Author: Thomas Rosenthal
Staph infections were associated with almost 20,000 deaths in health care and community settings in 2017, according to the CDC.
An estimated 119,247 people suffered from methicillin-resistant Staphylococcus aureus (MRSA) and methicillin-susceptible S. aureus (MssA), with a total of 19,832 associated deaths from both infections, according to a new CDC Vital Signs report released by the agency (MMWR Morb Mortal Wkly Rep 2019 Mar 5.
According to electronic health record data from more than 400 acute care hospitals and CDC surveillance data, MRSA bloodstream infections in health care settings decreased nationally by approximately 17% each year between 2005 and 2012. The report also showed an almost 4% increase in MssA infections in the community each year from 2012 to 2017. The decline in staph infections in U.S. hospitals stalled in 2017 for the fifth straight year, whereas staph infections in the community have increased for the sixth year in a row, the CDC said.

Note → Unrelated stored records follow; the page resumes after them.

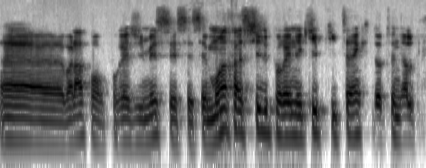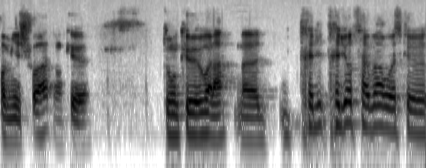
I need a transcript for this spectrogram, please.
Euh, voilà, pour, pour résumer, c'est moins facile pour une équipe qui tank d'obtenir le premier choix. Donc, euh, donc euh, voilà, très, très dur de savoir où est-ce que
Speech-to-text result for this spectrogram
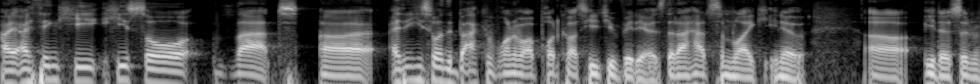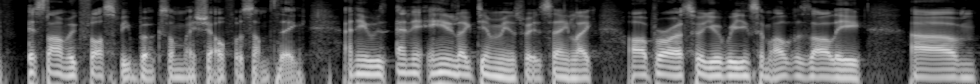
I, I think he he saw that. Uh, I think he saw in the back of one of our podcast YouTube videos that I had some like you know. Uh, you know, sort of Islamic philosophy books on my shelf or something, and he was, and he, he like DM'd me this way saying like, "Oh, bro, I saw you're reading some Al Ghazali. Um,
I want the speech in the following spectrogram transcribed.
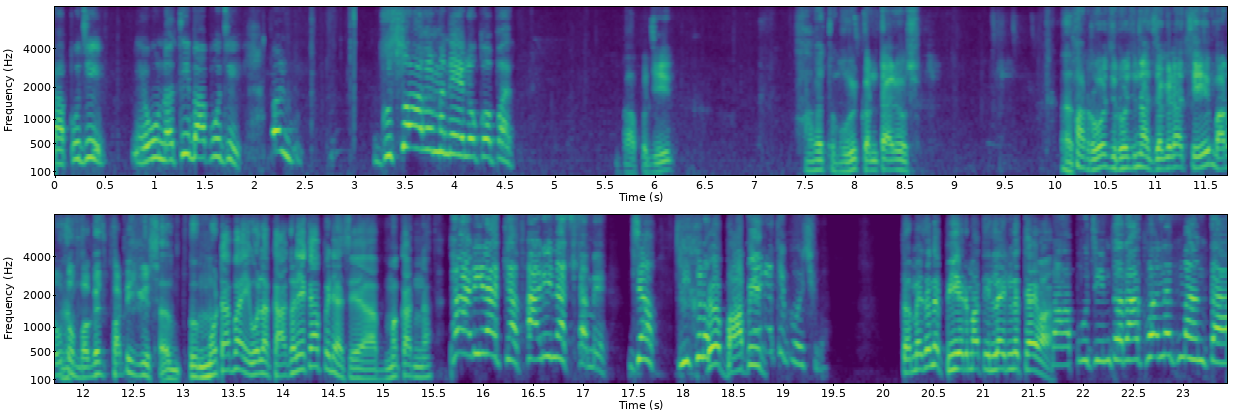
બાપુજી એવું નથી બાપુજી. પણ ગુસ્સો આવે મને એ લોકો પર. બાપુજી હવે તો હું કંટાળ્યો છું. આ રોજ રોજના ઝઘડાથી મારું તો મગજ ફાટી ગયું છે. મોટા ભાઈ ઓલા કાગળે ક્યાં પડ્યા છે આ મકાનના? નાખ્યા ફાડી નાખ્યા મેં. જાઓ નીકળો. એ ભાભી. નથી પૂછ્યું. તમે છે ને પિયરમાંથી લઈને નથી આવ્યા? બાપુજી તો રાખવા નથી માંગતા.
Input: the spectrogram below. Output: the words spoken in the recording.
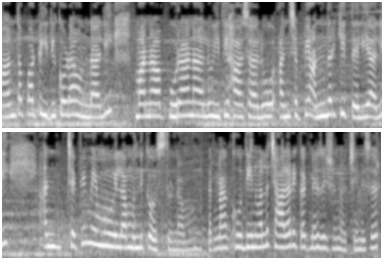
దాంతోపాటు ఇది కూడా ఉండాలి. మన పురాణాలు ఇతిహాసాలు అని చెప్పి అందరికీ తెలియాలి అని చెప్పి మేము ఇలా ముందుకు వస్తున్నాము. నాకు దీనివల్ల చాలా రికగ్నైజేషన్ వచ్చింది సార్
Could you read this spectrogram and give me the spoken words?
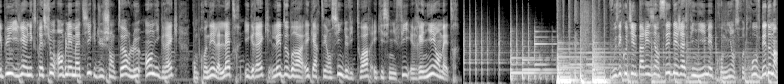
Et puis, il y a une expression emblématique du chanteur, le en Y. Comprenez la lettre Y, les deux bras écartés en signe de victoire et qui signifie régner en maître. Vous écoutiez le Parisien, c'est déjà fini, mais promis, on se retrouve dès demain.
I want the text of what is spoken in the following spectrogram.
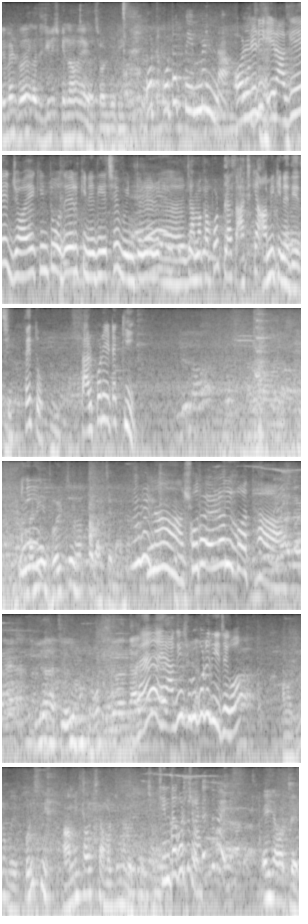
পেমেন্ট হয়ে গেছে জিনিস কেনা হয়ে গেছে অলরেডি ওটা ওটা পেমেন্ট না। অলরেডি এর আগে জয় কিন্তু ওদের কিনে দিয়েছে উইন্টারের জামা কাপড় প্লাস আজকে আমি কিনে দিয়েছি তাই তো? তারপরে এটা কি? মানে মানে ধৈর্য ধরতে পারছে না। না সত্যি কথা। খাচ্ছি হ্যাঁ এর আগেই শুরু করে দিয়েছে গো। আমার জন্য ওয়েট করিস নি আমি খাওয়াচ্ছি আমার জন্য ওয়েট করছি। চিন্তা করছ? এটা এই যে আমার প্লেট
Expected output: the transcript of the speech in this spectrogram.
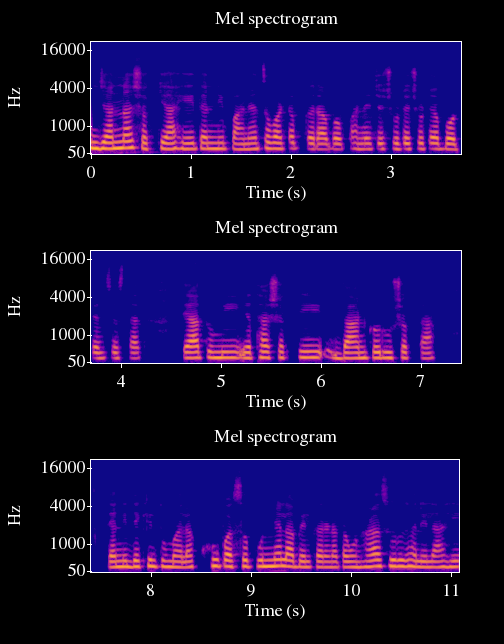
ज्यांना शक्य आहे त्यांनी पाण्याचं वाटप करावं. पाण्याच्या छोट्या छोट्या बॉटल्स असतात त्या तुम्ही यथाशक्ती दान करू शकता. त्यांनी देखील तुम्हाला खूप असं पुण्य लाभेल कारण आता उन्हाळा सुरू झालेला आहे.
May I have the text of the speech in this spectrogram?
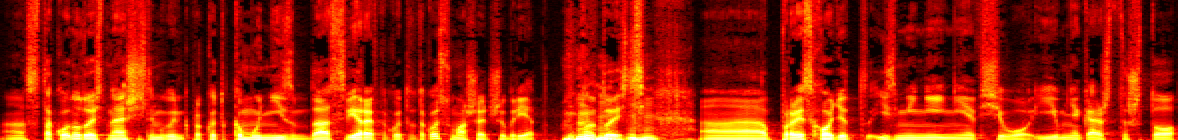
с такой, ну, то есть, знаешь, если мы говорим про какой-то коммунизм, да, с верой в какой-то такой сумасшедший бред, ну, то есть, а, происходит изменение всего. И мне кажется, что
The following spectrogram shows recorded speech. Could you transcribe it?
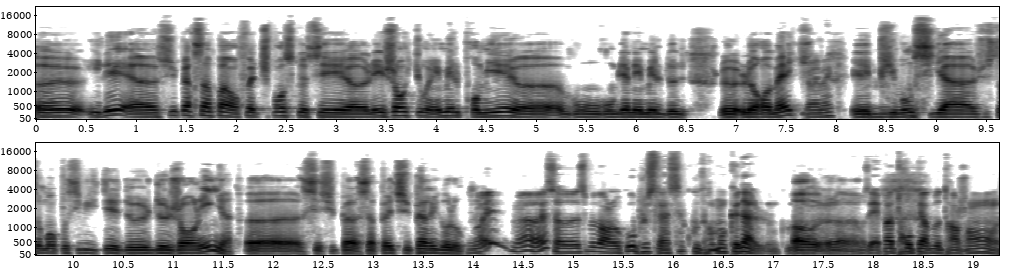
euh, il est euh, super sympa. En fait, je pense que c'est euh, les gens qui ont aimé le premier euh, vont, vont bien aimer le, le, le remake. Le remake. Et Mhm. puis bon, s'il y a justement possibilité de, de jeu en ligne, euh, c'est super, ça peut être super rigolo. Ouais, ouais, ouais, ça, ça peut voir le coup. En plus, là, ça coûte vraiment que dalle. Donc, Oh, euh, vous n'allez pas trop perdre votre argent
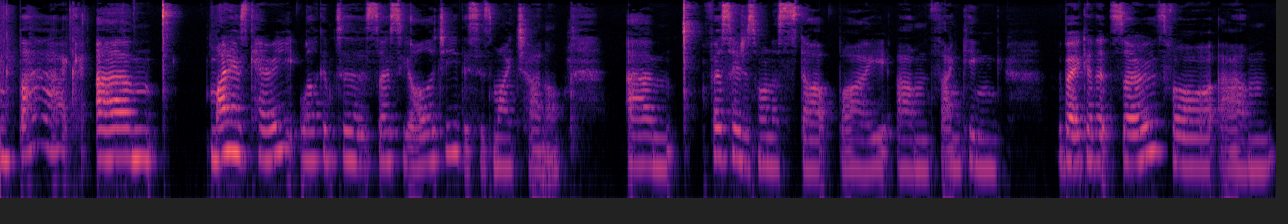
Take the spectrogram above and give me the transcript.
I'm back. Um, my name is Kerry. Welcome to Sewciology. This is my channel. Um, first, I just want to start by um, thanking the Baker That Sews for um,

“In health care settings, MRSA bloodstream infections decreased by approximately 17% each year between 2005 and 2012, but our progress slowed after that with no significant change during 2013 through 2016,” and the decline plateaued in 2017, said Anne Schuchat, MD (RADM, USPHS), the CDC principal deputy director, in a teleconference.

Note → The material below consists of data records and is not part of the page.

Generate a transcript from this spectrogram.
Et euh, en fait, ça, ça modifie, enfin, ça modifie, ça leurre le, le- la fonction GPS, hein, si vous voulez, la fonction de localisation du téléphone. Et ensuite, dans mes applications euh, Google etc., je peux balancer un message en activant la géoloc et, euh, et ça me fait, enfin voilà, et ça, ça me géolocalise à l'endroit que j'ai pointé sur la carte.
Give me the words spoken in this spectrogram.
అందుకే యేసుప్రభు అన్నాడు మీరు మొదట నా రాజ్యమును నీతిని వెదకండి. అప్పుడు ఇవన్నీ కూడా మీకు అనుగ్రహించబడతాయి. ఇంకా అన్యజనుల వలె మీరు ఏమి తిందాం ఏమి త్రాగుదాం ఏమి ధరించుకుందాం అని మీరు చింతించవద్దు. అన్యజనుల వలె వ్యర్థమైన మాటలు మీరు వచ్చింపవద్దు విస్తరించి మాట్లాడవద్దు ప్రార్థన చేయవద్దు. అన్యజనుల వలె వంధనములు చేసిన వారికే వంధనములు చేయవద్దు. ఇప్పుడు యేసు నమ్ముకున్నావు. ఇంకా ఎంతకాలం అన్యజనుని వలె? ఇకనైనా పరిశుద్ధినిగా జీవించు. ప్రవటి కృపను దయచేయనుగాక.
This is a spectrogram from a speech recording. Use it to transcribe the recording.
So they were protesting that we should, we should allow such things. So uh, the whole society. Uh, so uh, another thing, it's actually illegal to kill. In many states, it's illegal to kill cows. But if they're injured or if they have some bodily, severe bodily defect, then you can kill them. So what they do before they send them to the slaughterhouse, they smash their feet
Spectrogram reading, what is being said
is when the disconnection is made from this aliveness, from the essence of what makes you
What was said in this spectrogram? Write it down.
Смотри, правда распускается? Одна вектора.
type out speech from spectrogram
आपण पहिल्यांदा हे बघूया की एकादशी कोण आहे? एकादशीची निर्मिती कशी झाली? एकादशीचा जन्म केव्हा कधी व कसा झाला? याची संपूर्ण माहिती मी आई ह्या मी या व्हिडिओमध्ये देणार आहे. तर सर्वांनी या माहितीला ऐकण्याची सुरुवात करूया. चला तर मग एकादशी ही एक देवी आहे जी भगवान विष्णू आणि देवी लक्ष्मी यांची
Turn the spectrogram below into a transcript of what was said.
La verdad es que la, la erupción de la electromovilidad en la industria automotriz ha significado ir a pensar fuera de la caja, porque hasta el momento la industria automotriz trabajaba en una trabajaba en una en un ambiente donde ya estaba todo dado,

Hospital-onset MssA has not significantly changed during this period, she said.
“With infections that start outside of the health care setting, we found that MssA that begins in the community may be on the rise,” Dr. Schuchat said. “Our data show a 3.9% increase in community-onset MssA infections each year from 2012 through 2017.”
However, community-onset MRSA declined 6.9% annually from 2005 to 2016, which was mostly related to the declines in health care–associated infections, the CDC said.
The risk for serious staph infection is greatest during a hospital stay or surgical procedure, especially those that involve implants, as well as when people come into close contact with someone who has staph or when they inject drugs.
Dr. Schuchat said the rise in community-onset staph infections may be linked to the opioid crisis. The CDC reported last year that 9% of serious MRSA infections in 2016 happened among people who inject drugs, an increase from 4% in 2011.
“Health care providers should be aware that the people who inject drugs are 16 times more likely to develop a serious staph infection than those who do not,” Dr. Schuchat said. “When health care providers are aware of this connection, they can make sure that all appropriate infection prevention and control measures are in place.”
Dr. Schuchat said the steady rate of staph-associated fatalities also may be related to a drop-off in following the CDC’s intensive recommendations, and called on health care professionals to step up their staph infection prevention and control efforts.
“Staph remains as fatal as it has ever been,” she said.
As an example of attainable success in preventing staph infections, Dr. Schuchat pointed to the Veterans Affairs medical centers, which reduced staph infections by 43% from 2005 through 2017 after initiating a prevention program.
She specifically noted that in all health systems, pharmacists played a crucial role in contributing to the decline through their use of antibiotic stewardship, which curtailed specific prescriptions to reduce antimicrobial resistance. “Pharmacists play a very important role in the whole health care ecosystem,” she said.
Dr. Schuchat said health care providers and administrators need to review their data regularly to decide when to add additional staph prevention and intervention procedures recommended by the CDC and tailored to their facility if they are not meeting their reduction goals.
Staph prevention must be a priority. This includes implementing CDC recommendations, including the use of contact precautions (gloves and gowns), continually reviewing their facility infection data available from the CDC’s National Healthcare Safety Network, and considering other interventions if they are not meeting infection reduction goals.
Depending on the facility, additional prevention measures could include screening patients at high risk, or decolonization at high-risk periods or for certain types of procedures. Several health care systems in the United States have reported success after tailoring their approach to staph.
“We know infection prevention and control works, but it’s not one-size-fits-all. Additional strategies, including decolonization, for example, may be needed in certain circumstances and patients, to ensure optimal prevention and the best outcome for the patients,” said Athena Kourtis, MD, PhD, MPH, the associate director for Data Activities in the CDC’s Division of Healthcare Quality Promotion.
“The bottom line is this: We have prevented many staph infections, but while we’ve made important progress, our data show that more needs to be done to stop all types of staph infection,” Dr. Schuchat said. Without renewed commitment to current infection control practices and innovation, “staph will kill more people.”
The Vital Signs report is based on electronic health record data from more than 400 acute care hospitals and population-based surveillance data from the CDC’s Emerging Infections Program, the agency said.